Photographers.com.au is a simple concept: browse high-quality, user-rated Australian photographers in your area that specialise in the type of photo you want. But even simple things can be hard to find.
Pictured: A selection of portfolios for ‘Children’ – absolutely gorgeous layout and collection of portfolios.
Photography can be an intimate experience. Factors such as having chemistry with your photographers, ease of communication to have changes made, and professionalism are usually unclear in your typical Gumtree advertisement. So that’s exactly what this site addresses.
Features of this wonderful site include:
Browsing by geography;
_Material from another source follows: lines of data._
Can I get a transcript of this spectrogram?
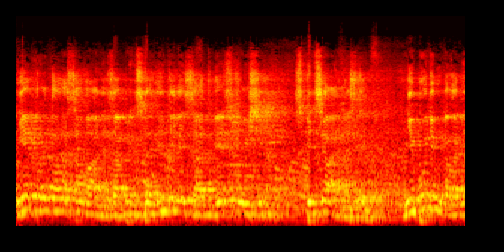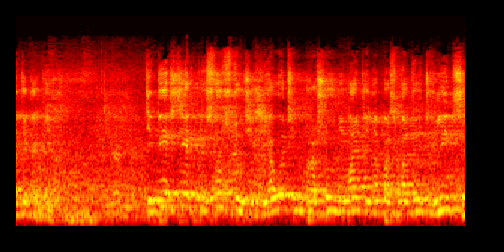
не проголосовали за представителей соответствующих специальностей. Не будем говорить о каких. Теперь всех присутствующих я очень прошу внимательно посмотреть в лица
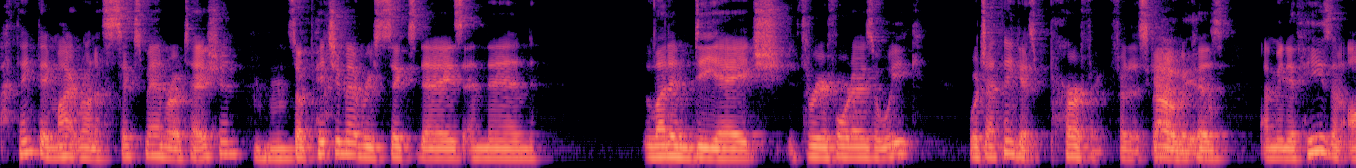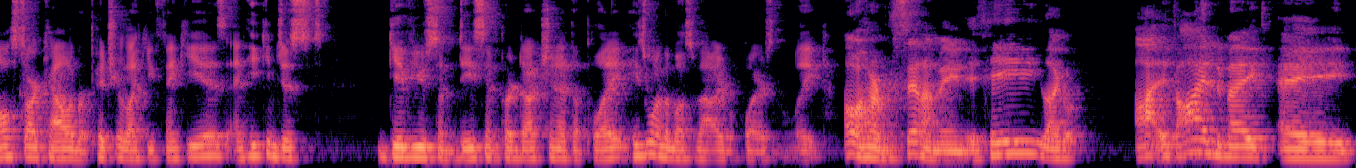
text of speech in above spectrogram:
I think they might run a six man rotation. Mhm. So pitch him every six days, and then let him DH three or four days a week, which I think is perfect for this guy Oh, yeah. because I mean, if he's an all star caliber pitcher like you think he is, and he can just give you some decent production at the plate, he's one of the most valuable players in the league. Oh, 100 percent. I mean, if he like, I, if I had to make a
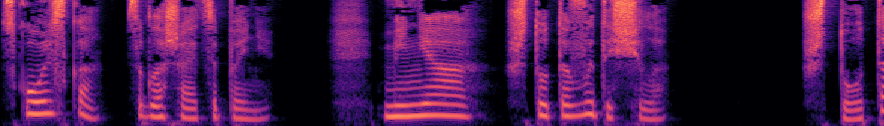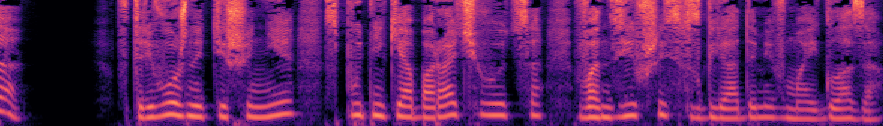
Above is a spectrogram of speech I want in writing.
«Скользко», — соглашается Пенни. «Меня что-то вытащило». «Что-то?» В тревожной тишине спутники оборачиваются, вонзившись взглядами в мои глаза.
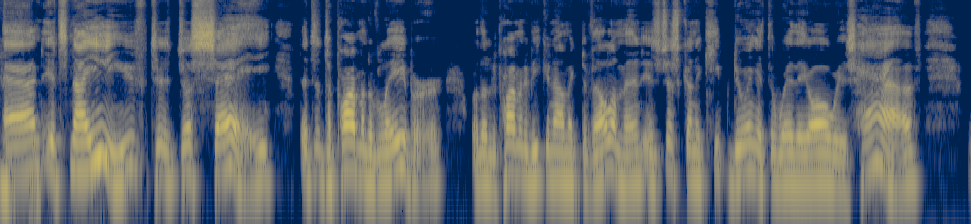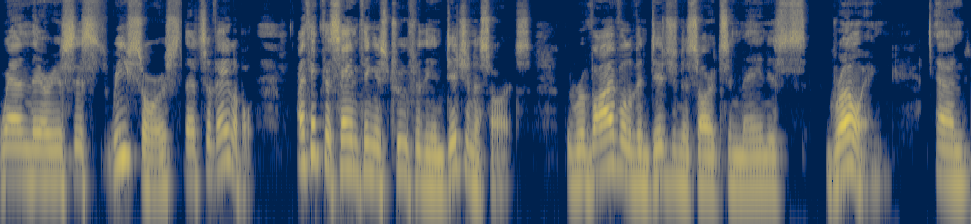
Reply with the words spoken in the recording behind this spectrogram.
Hmm. And it's naive to just say that the Department of Labor or the Department of Economic Development is just going to keep doing it the way they always have when there is this resource that's available. I think the same thing is true for the indigenous arts the revival of indigenous arts in Maine is growing. And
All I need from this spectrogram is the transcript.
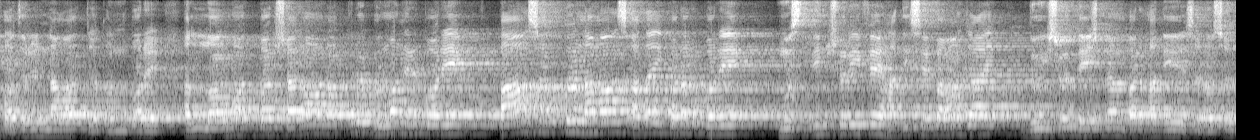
ফজরের নামাজ যখন পড়ে, আল্লাহু আকবার সারা রাত্র ঘুমানোর পরে, পাঁচ ওয়াক্ত নামাজ আদায় করার পরে, মুসলিম শরীফে হাদিসে পাওয়া যায়, দুইশো তেইশ নম্বর হাদিস রসুল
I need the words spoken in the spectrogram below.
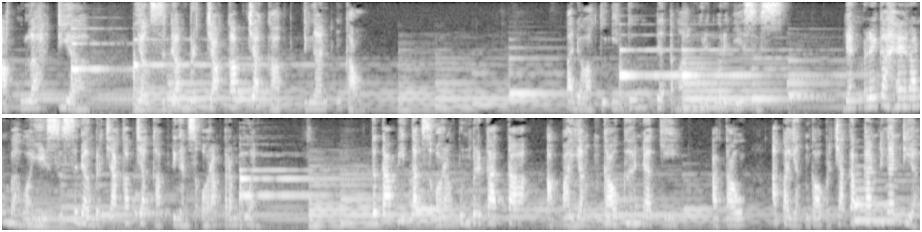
Akulah dia yang sedang bercakap-cakap dengan engkau. Pada waktu itu datanglah murid-murid Yesus dan mereka heran bahwa Yesus sedang bercakap-cakap dengan seorang perempuan. Tetapi tak seorang pun berkata, "Apa yang engkau kehendaki?" atau "Apa yang engkau percakapkan dengan dia?"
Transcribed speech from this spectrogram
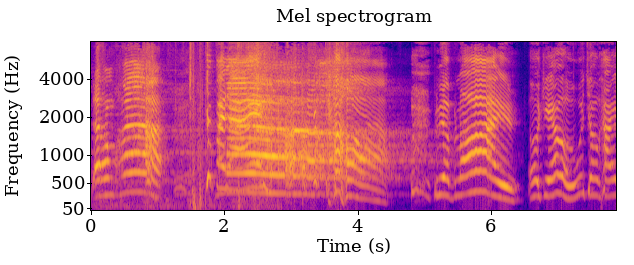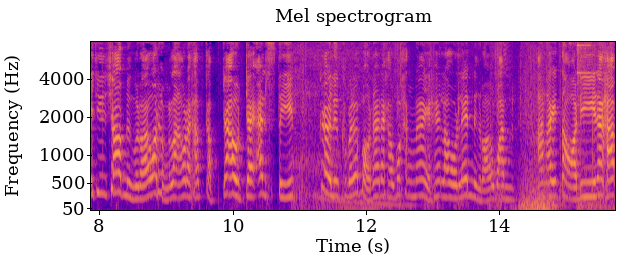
อย่าทำข้าจะไปไหน เรียบร้อย โอเคครับผมคุณผู้ชมใครที่ชื่นชอบ 100 วันของเรานะครับ กับเจ้า Giant Steve ก็อย่าลืมคอมเมนต์มาบอกได้นะครับ ว่าข้างหน้าอยากให้เราเล่น 100 วันอะไรต่อดีนะครับ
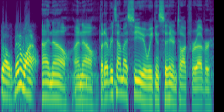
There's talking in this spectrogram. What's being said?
Bill. It's been a while. I know, I know, but every time I see you, we can sit here and talk forever.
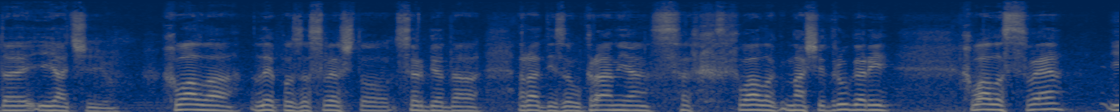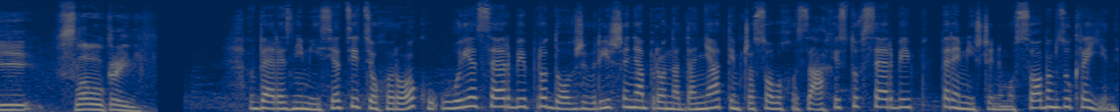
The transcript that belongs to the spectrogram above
da jačaju. Hvala lepo za sve što Srbija da radi za Ukrajina. Hvala naši drugari. Hvala sve i slava Україні! В березні місяці цього року уряд Сербії продовжив рішення про надання тимчасового захисту в Сербії переміщеним особам з України.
Access to reviews and ratings of selected photographers;
Highly visual interface that allows you to have a ‘feel’ for the photographer’s style – and shortlist/dismiss accordingly;
Ability to ‘heart’ in order to save particular portfolios to revisit later;
Very sleek and professional user interface
This is the website I’ll be using for finding a professional picture for my LinkedIn profile. So far, I’ve tried using a lamp, a white wall, and a selfie stick. Maybe it’s time to try something else. 😉
Human apathy can stem from comparing experiences of others as lesser than our own… especially if they are of the same nature. Instead of joining hearts, stretching fingers to cocoon a shaking hand, the process becomes analytical. Judgemental. Critical.
And finally, my thoughts for the conclusion of the Ration Challenge. Filled with gratitude –but I’m mostly salivating over the plate of fresh, luscious greenery– I realised that… I am incapable of fully encapsulated the daily suffering of refugees. Continue reading →
Incredibly overdue post, but I’d written the relevant points in dot point form. The following outline my thoughts in the middle of the Ration Challenge; specifically, from Days 3-5, where I began straying from my previous path of sorrow, towards gratitude. Continue reading →
We can dismiss critical, life-staking global issues such as the refugee crisis… simply because they don’t directly concern us. Regardless of our moral consciousness, we are all guilty of apathy in some form or another.